How the Tsunami Disaster Hits Parents Especially Hard

Sheri Reed

tsunami satellite Japan earthquakeThe death toll in Japan is already around 300, and, with so many people still missing, that number is estimated to surpass 1,000. Being on west coast time, I watched the horrifying live coverage of the tsunami last night when the news broke. It made me feel so helpless and sick to think about the people in all those cars and homes, as they were pummeled by the massive tsunami waves.

My 4-year-old shuffled out of bed, unable to sleep, and it was hard enough to explain to him what was happening, let alone think about all the kids in direct danger in Japan. How many of those cars, after all, had kids in the back seats, as their parents tried to drive for their lives to no avail. Oh, it makes my heart break!

Being a parent during these types of catastrophes adds a whole other complex layer of feelings and worries and heartbreak.

It's just a matter of time before we start hearing the firsthand accounts from parents in Japan who narrowly escaped and survived the earthquake and tsunami in Japan. But for now, here in America, we're already hearing tons of stories from parents whose children are living in Japan for work or school.

Mom Connie Sult, of Walkerton, Indiana, was so relieved when her son, Master Sargeant Jim Sult, who is stationed at Yokota Air Base, updated his Facebook page to say he had felt the quake but that everything was okay.

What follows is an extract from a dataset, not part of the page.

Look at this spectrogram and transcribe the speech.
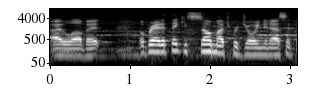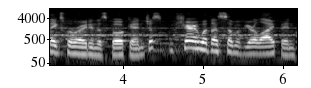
I love it. Well, Brandon, thank you so much for joining us, and thanks for writing this book and just sharing with us some of your life and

Bless you, Facebook. You made one mother's day for sure!

When her phone range at 2:34 a.m. in the morning, Mom Anne Cathrine Blum of Pittsford, NY knew something was wrong. Her daughter Jacqueline Blum, 23, is living in Tokyo, training to work for Uniqlo, a Japanese clothing brand, and, full of worry upon answering, all Anne heard was "earthquake" and "OK." "Okay" has got to be the best word ever when you get a late-night call from your child amid a crisis.

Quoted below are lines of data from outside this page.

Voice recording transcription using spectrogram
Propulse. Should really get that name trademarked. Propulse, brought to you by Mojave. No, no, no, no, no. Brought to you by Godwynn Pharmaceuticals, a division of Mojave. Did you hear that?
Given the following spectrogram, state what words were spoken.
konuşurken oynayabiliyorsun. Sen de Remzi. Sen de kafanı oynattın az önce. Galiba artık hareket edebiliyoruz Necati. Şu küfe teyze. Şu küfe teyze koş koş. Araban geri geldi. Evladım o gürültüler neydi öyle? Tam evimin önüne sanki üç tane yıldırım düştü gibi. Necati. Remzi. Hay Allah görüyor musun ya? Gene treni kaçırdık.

Mom Sarah Metcalf of Northhampton, MA, whose daughter Chloe Metcalf, 23, lives in the outskirts of Tokyo, working as a translator for an engineering firm. Sarah ended up skipping work today to stay online with her daughter, who was still reeling with fear after the earthquake. I imagine staying connected made both mother and daughter feel a heck of a lot better about the extreme distance between them.

In less fortunate news, Mom Karen McGee of Plainville, CT has received no word from her daughter Nicole Rioux, 22, who teaches English in Japanese schools in Morioka. Oh, my thoughts are with her as she awaits word from her daughter. It must feel like time is standing still.

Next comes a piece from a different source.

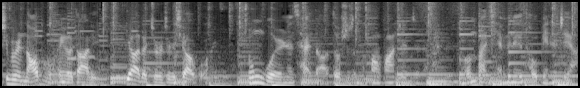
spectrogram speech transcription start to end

And what about the parents in Japan? The parental fear and worry for them is profoundly worse. I listened in horror this morning as journalist Lucy Craft, who lives in Tokyo, told NPR she had not been able to connect with her teen son since the tsunami hit:

Unfortunately, my son is starting high school very close to the epicenter and it's impossible to get through on the phone, so I really have no idea. I just hope that the school, you know, as usual, all schools and organizations go through evacuation drills constantly so I'm sure they're in a safe place.

How awful to be so close and yet still so powerless to get in contact with your child. Craft sounded remarkably calm, but I'm sure she was in shock and that her coping mechanisms and reporter training were working in high gear. Can you even imagine?

These stories from parents are heart-wrenching. I cannot imagine what the parents in the affected areas in Japan must have gone through, are still going through. Major catastrophes are harrowing enough when we must only consider our own safety and calm our own fears.

Hug your kids tonight, friends. I know I'm going to hug my boys tight -- and probably tell them, too, that they're never allowed to move out of the house.

Have you ever been separated from a child or family member during a natural disaster?


Image via NASA/GSFC/Aqua/Flickr

Read More